Located at the southern end of Gasparilla Island you’ll find the Old Port Boca Grande Lighthouse. Right next to the lighthouse sits its twin – a building that served as the lighthouse keeper’s assitant’s home. Originally built in 1890, these two buildings were nearly lost to the sea. By 1970, the shoreline had been eroded by hundreds of feet and the sea was beginning to reach the lighthouse foundation. Local concern grew and the government took steps ensure the lighthouse would be around for future generations.
When phosphate was discovered several miles upriver from the lighthouse’s future location in the early 1880’s, the phosphate was shipped down the river on barges to Port Boca Grande and then loaded onto ocean-going vessels. Due to the increased business of the port, Congress appriated $35,000 for the construction of a lighthouse at the southern tip of Gasparilla Island in 1888, and the Old Port Boca Grande Lighthouse was born.
Lighthouse keepers and their families lived and worked in the lighthouse from 1890 until 1951. The Boca Grande lighthouse served as a home for the lighthouse keeper and his family, and the twin building next to it served as home to the assistant lighthouse keeper. The keeper would take care of the light until midnight, and then his assistant would tend to the light for the rest of the night.

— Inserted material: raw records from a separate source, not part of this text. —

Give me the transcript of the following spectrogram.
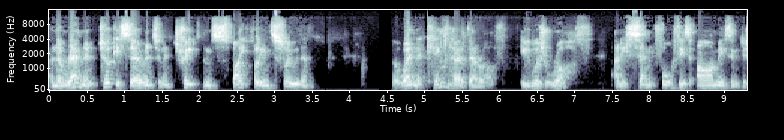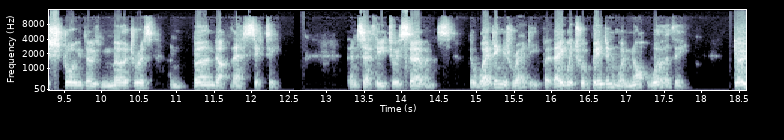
And the remnant took his servants and entreated them spitefully and slew them. But when the king heard thereof, he was wroth, and he sent forth his armies and destroyed those murderers and burned up their city. Then saith he to his servants, the wedding is ready, but they which were bidden were not worthy. Go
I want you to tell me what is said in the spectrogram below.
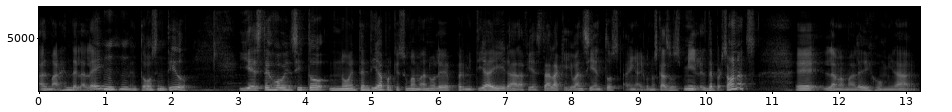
al margen de la ley, en todo sentido. Y este jovencito no entendía porque su mamá no le permitía ir a la fiesta a la que iban cientos, en algunos casos miles de personas. Eh, la mamá le dijo, mira,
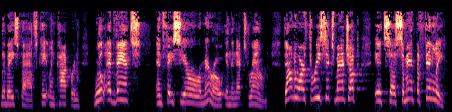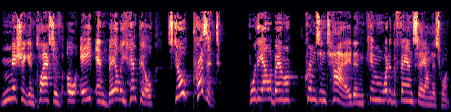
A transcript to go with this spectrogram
the base paths. Kaitlin Cochran will advance and face Sierra Romero in the next round. Down to our 3-6 matchup. It's uh, Samantha Findlay, Michigan class of 08 and Bailey Hemphill still present for the Alabama Crimson Tide. And Kim, what did the fans say on this one?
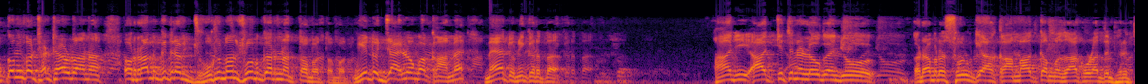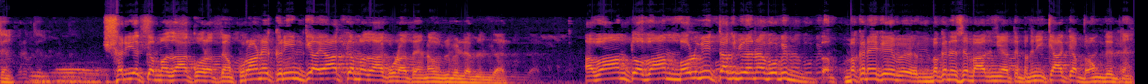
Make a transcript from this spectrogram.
حکم کا ٹھٹھا اڑانا اور رب کی طرف جھوٹ منسوب کرنا، توبہ توبہ یہ تو جاہلوں کا کام ہے، میں تو نہیں کرتا۔ ہاں جی آج کتنے لوگ ہیں جو رب رسول کے احکامات کا مذاق اڑاتے پھرتے ہیں، شریعت کا مذاق اڑاتے ہیں، قرآن کریم کی آیات کا مذاق اڑاتے ہیں نوز باللہ من ذلک۔ عوام تو عوام مولوی تک جو ہے نا، وہ بھی بکنے کے، بکنے سے باز نہیں آتے، پتہ نہیں کیا کیا بھونک دیتے ہیں۔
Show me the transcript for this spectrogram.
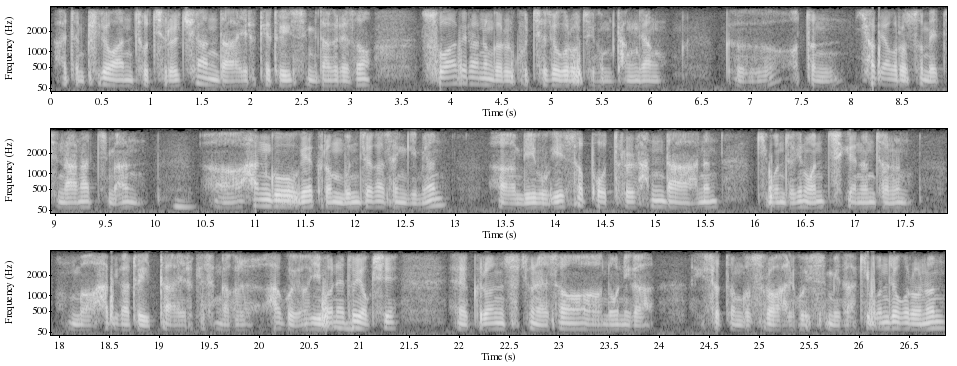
하여튼 필요한 조치를 취한다 이렇게 돼 있습니다. 그래서 swap이라는 거를 구체적으로 지금 당장 그 어떤 협약으로서 맺지는 않았지만 어, 한국에 그런 문제가 생기면 어, 미국이 support를 한다 하는 기본적인 원칙에는 저는 뭐 합의가 돼 있다 이렇게 생각을 하고요. 이번에도 역시 에, 그런 수준에서 논의가 있었던 것으로 알고 있습니다. 기본적으로는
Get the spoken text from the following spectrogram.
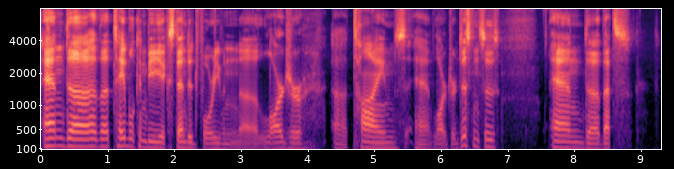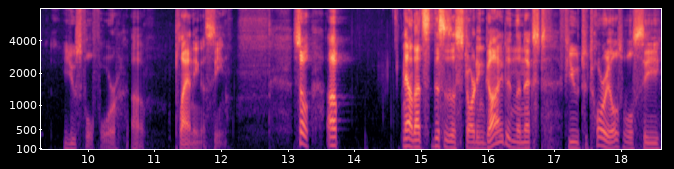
And uh, the table can be extended for even uh, larger uh, times and larger distances. And uh, that's useful for uh, planning a scene. So now that's this is a starting guide. In the next few tutorials, we'll see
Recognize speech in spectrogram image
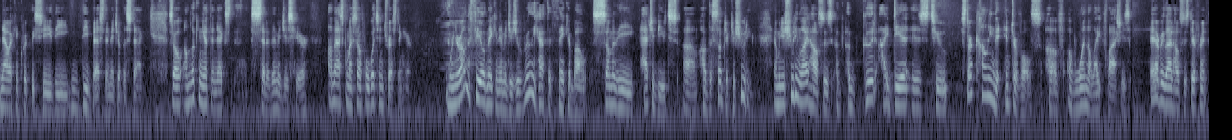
now I can quickly see the, the best image of the stack. So I'm looking at the next set of images here. I'm asking myself, well, what's interesting here? When you're out in the field making images, you really have to think about some of the attributes um, of the subject you're shooting. And when you're shooting lighthouses, a, a, good idea is to start counting the intervals of, of when the light flashes. Every lighthouse is different,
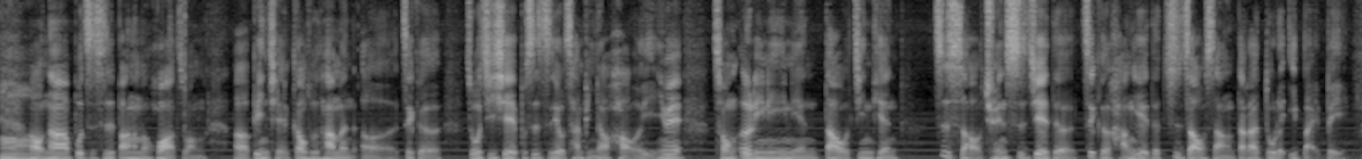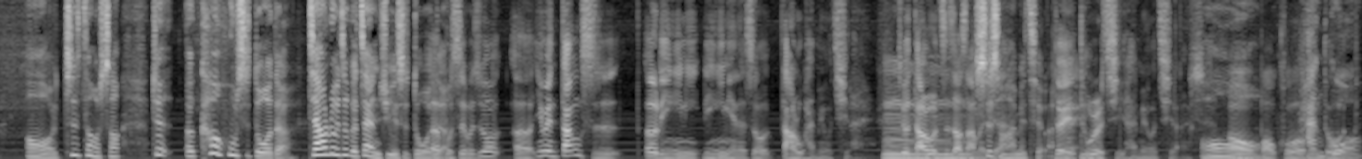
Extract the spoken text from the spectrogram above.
哦哦，那不只是帮他们化妆，呃，并且告诉他们，呃，这个做机械不是只有产品要好而已。因为从二零零一年到今天，至少全世界的这个行业的制造商大概多了一百倍。哦，制造商就呃客户是多的，加入这个战局是多的，呃，不是，我是说，呃，因为当时二零一零一年的时候，大陆还没有起来，嗯就大陆制造商没起来。市场还没起来，对，土耳其还没有起来。哦。哦，包括韩国。韩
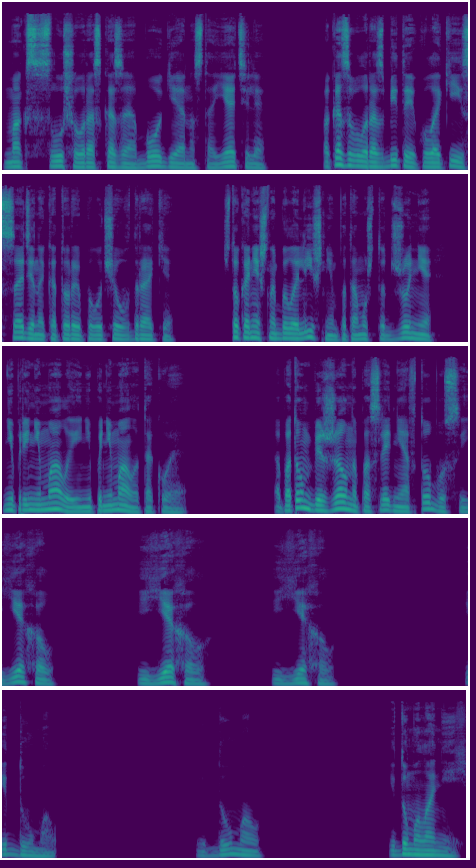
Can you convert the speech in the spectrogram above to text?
Макс слушал рассказы о Боге, о настоятеле, показывал разбитые кулаки и ссадины, которые получил в драке, что, конечно, было лишним, потому что Джонни не принимала и не понимала такое. А потом бежал на последний автобус и ехал, и ехал, и ехал, и думал, и думал, и думал о ней.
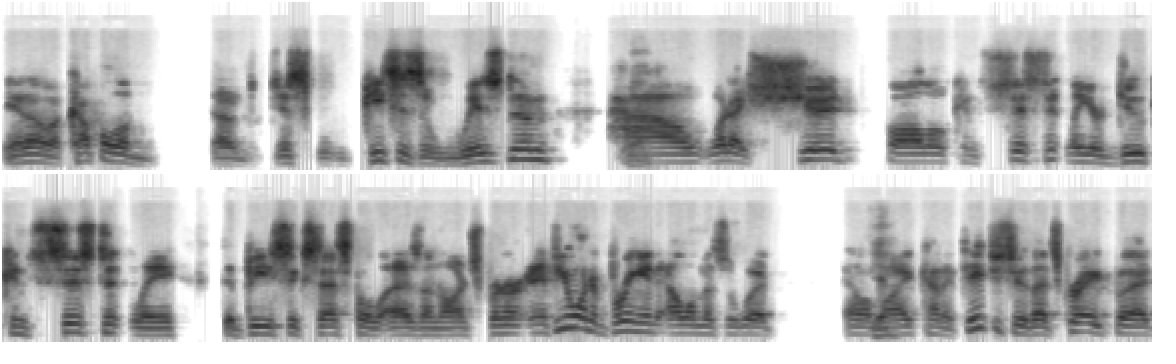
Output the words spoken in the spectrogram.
you know, a couple of, of just pieces of wisdom how yeah. what I should follow consistently or do consistently to be successful as an entrepreneur. And if you want to bring in elements of what LMI yeah. kind of teaches you, that's great. But.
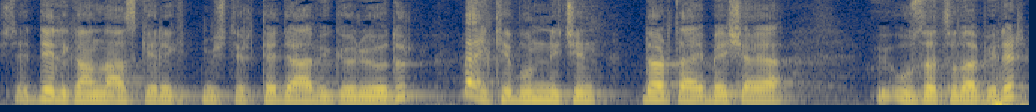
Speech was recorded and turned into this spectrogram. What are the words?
işte delikanlı askere gitmiştir, tedavi görüyordur. Belki bunun için 4 ay 5 aya uzatılabilir.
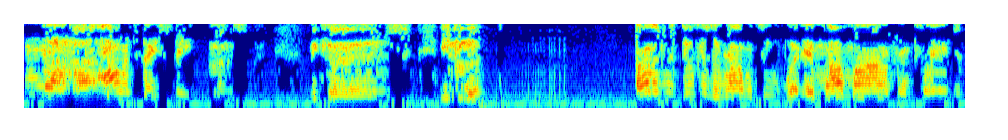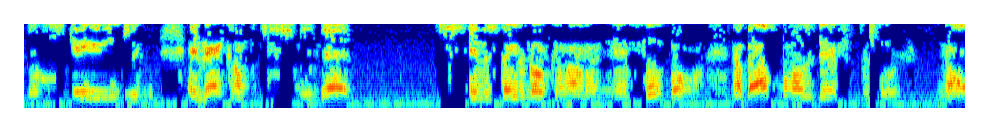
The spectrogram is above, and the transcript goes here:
I would say state, honestly, because you know, honestly, Duke is a rival too. But in my mind, from playing in those games and and that competition and that in the state of North Carolina and football. Now, basketball is a different story. I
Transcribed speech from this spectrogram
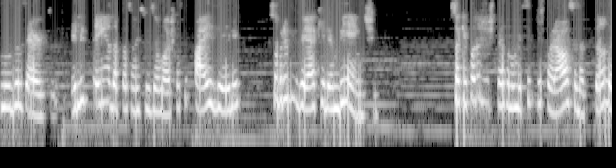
no deserto. Ele tem adaptações fisiológicas que faz ele sobreviver àquele ambiente. Só que quando a gente pensa no Recife coral se adaptando,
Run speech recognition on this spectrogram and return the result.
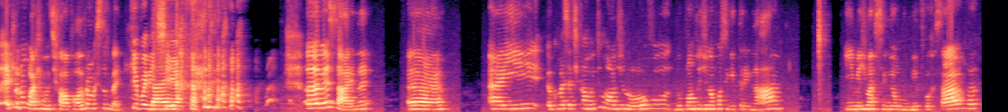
é que eu não gosto muito de falar palavrão, mas tudo bem. Que bonitinha. Mas sai, né? É, aí eu comecei a ficar muito mal de novo, do ponto de não conseguir treinar. E mesmo assim eu me forçava.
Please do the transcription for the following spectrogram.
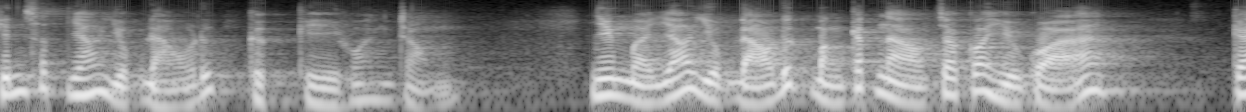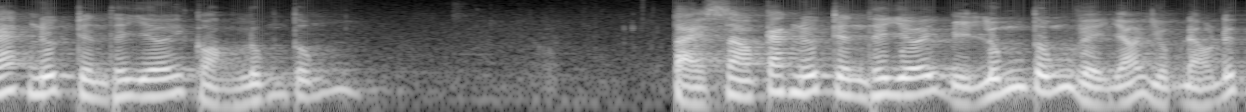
Chính sách giáo dục đạo đức cực kỳ quan trọng. Nhưng mà giáo dục đạo đức bằng cách nào cho có hiệu quả? Các nước trên thế giới còn lúng túng. Tại sao các nước trên thế giới bị lúng túng về giáo dục đạo đức?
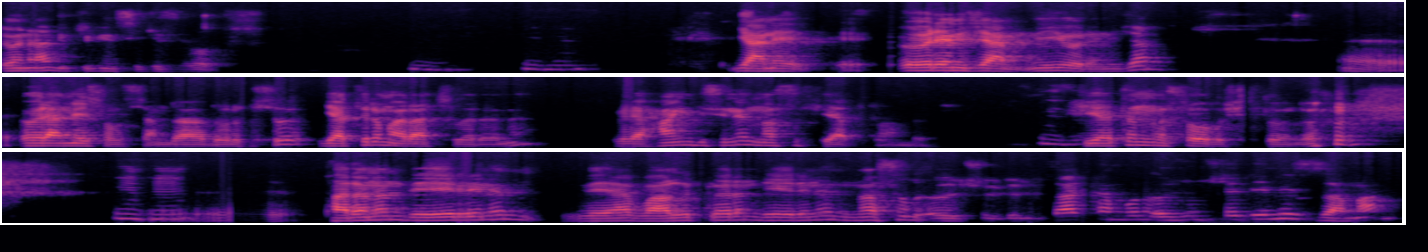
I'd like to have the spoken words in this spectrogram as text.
dönem 2008 yılıdır. Hı hı. Yani e, öğreneceğim. Neyi öğreneceğim? Ee, öğrenmeye çalışacağım daha doğrusu. Yatırım araçlarını ve hangisinin nasıl fiyatlandığını, Hı hı. fiyatın nasıl oluştuğunu, Hı hı. paranın değerinin veya varlıkların değerinin nasıl ölçüldüğünü. Zaten bunu özümsediğimiz zaman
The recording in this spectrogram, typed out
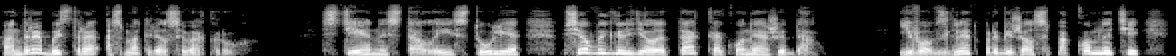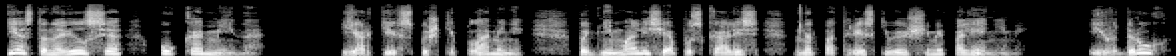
Андре быстро осмотрелся вокруг. Стены, столы, стулья — все выглядело так, как он и ожидал. Его взгляд пробежался по комнате и остановился у камина. Яркие вспышки пламени поднимались и опускались над потрескивающими поленьями. И вдруг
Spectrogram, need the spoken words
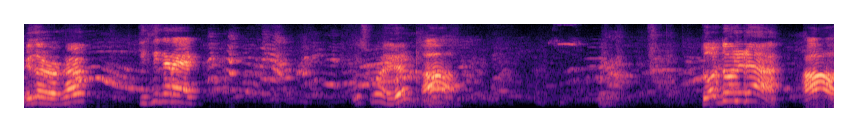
ঠিক আছে হ্যাঁ কি সিগারেট ইসমাইল হ্যাঁ। তোর দোকান এটা? হ্যাঁ।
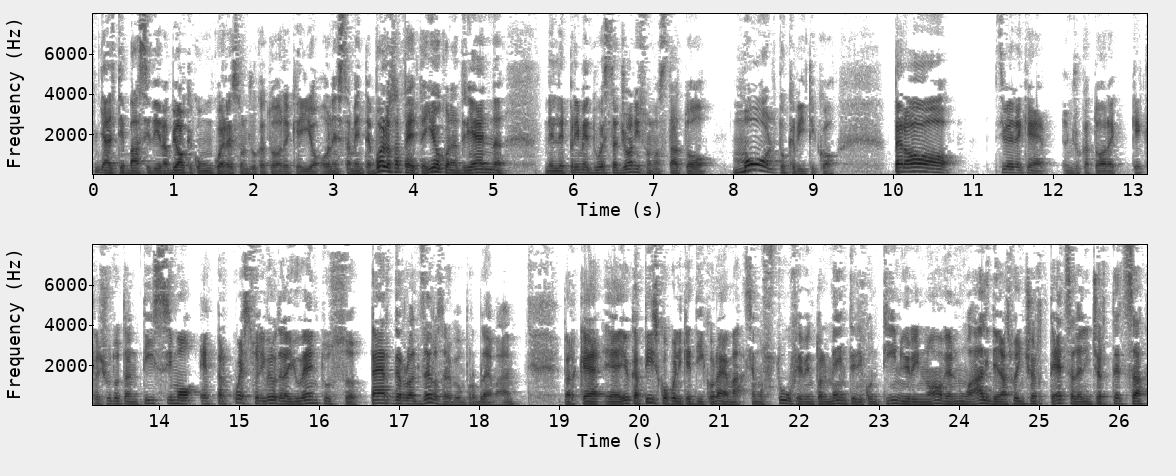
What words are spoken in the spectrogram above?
gli alti e bassi di Rabiot, che comunque resta un giocatore che io onestamente, voi lo sapete, io con Adrien nelle prime due stagioni sono stato molto critico, però si vede che è un giocatore che è cresciuto tantissimo e per questo livello della Juventus perderlo a zero sarebbe un problema, eh? perché eh, io capisco quelli che dicono, eh, ma siamo stufi eventualmente di continui rinnovi annuali, della sua incertezza, dell'incertezza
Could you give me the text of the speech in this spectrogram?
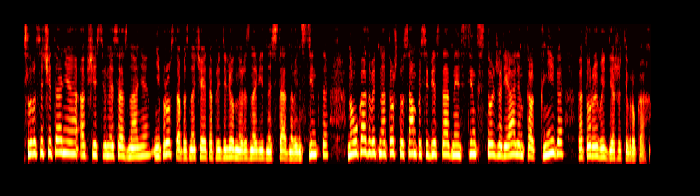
Словосочетание «общественное сознание» не просто обозначает определенную разновидность стадного инстинкта, но указывает на то, что сам по себе стадный инстинкт столь же реален, как книга, которую вы держите в руках.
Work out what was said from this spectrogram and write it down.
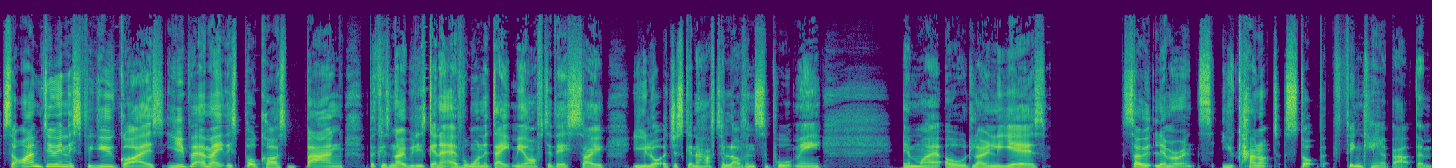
So I'm doing this for you guys. You better make this podcast bang because nobody's going to ever want to date me after this. So you lot are just just going to have to love and support me in my old lonely years. So, limerence, you cannot stop thinking about them.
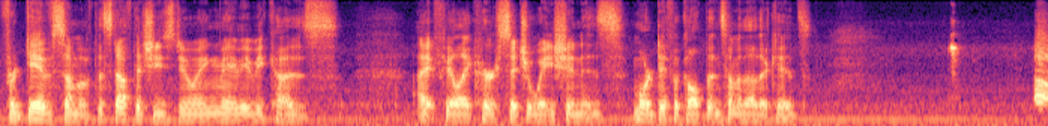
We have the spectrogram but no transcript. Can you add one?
forgive some of the stuff that she's doing maybe because I feel like her situation is more difficult than some of the other kids. Oh,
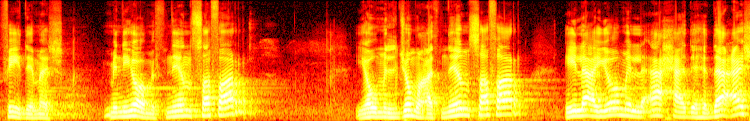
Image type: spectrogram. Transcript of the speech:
في دمشق. من يوم اثنين صفر يوم الجمعة اثنين صفر إلى يوم الأحد 11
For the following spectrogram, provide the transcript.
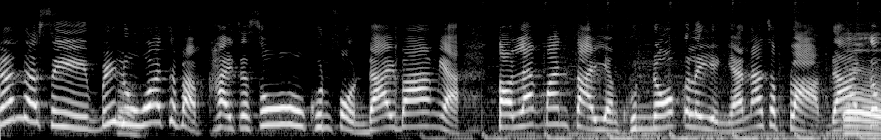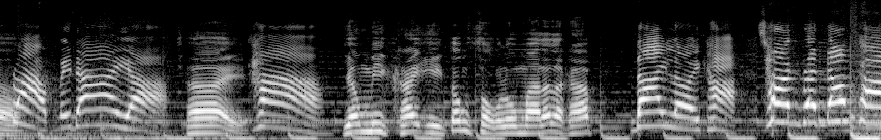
นั่นน่ะสิ ไม่รู้ว่าจะแบบใครจะสู้คุณฝนได้บ้างเนี่ย ตอนแรกมั่นใจอย่างคุณนกอะไรอย่างเงี้ยน่าจะปราบได้เออ ก็ปราบไม่ได้อะ ใช่ ค่ะ ยังมีใครอีกต้องส่งลงมาแล้วล่ะครับ ได้เลยค่ะ เชิญแรนดอมค่ะ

The Old Port Boca Grande Lighthouse is thought to have two ghosts. During the lighthouse’s history, the young daughter of one of the keepers died in the dwelling, most likely of diphtheria or whooping cough. Tour guides say that she can be heard playing in one of the rooms of the building’s upper floor. A former park ranger who led tours of the lighthouse, often pointed to a doorway on the second floor and told visitors that it was one of the little girl’s favorite places to play. the former ranger also said that at midnight, the little girl can be heard upstairs playing.
The second ghost is said to be the headless spectre of a Spanish princess named Josefa. Legend says that a Spanish pirate, Jose Gaspar (aka Gasparilla), buried his treasure in the sand close to where the Old Port Boca Grande Lighthouse was to be built some ninety years later. Apparently, Gaspar fell in love with this Spanish princess he had kidnapped. She wasn’t interested and when she rejected his love, he drew his sword in a fit of rage and cut off her head. Shamed by what he had done to Josefa, Gasparilla gathered up her lifeless body and buried her in the sand on the island. Unfortunately for her, his love for her was so great that he didn’t want to leave her and legend says he carried his beloved’s head with him for the rest of his days. Reports say that her headless spirit has been seen wandering the beach on Gasparilla Island, presumably looking for her head.
The U.S. Coast Guard automated the light in 1956. Ten years later, in 1966, the Coast Guard removed the light from the building, which was deteriorating due to neglect and beach erosion. In 1972 Lee County took over ownership of the lighthouse and surrounding 13 acres, and began a long process to save the building. Funds were raised by the Gasparilla Island Conservation Association, and the lighthouse was restored.
The lighthouse was placed on the National Register of Historic Places in 1980 and in 1986 the lighthouse was relit and returned to service as a working Coast Guard light. In 1988 the lighthouse and surrounding land was transferred from Lee County to the State of Florida and became Gasparilla Island State Park.
The Old Port Boca Grande Lighthouse is open to the public. Although it’s fenced off, you can get a great view of the lighthouse from the nearby park and beach. The assistant keeper’s house is now used as a house for the park ranger.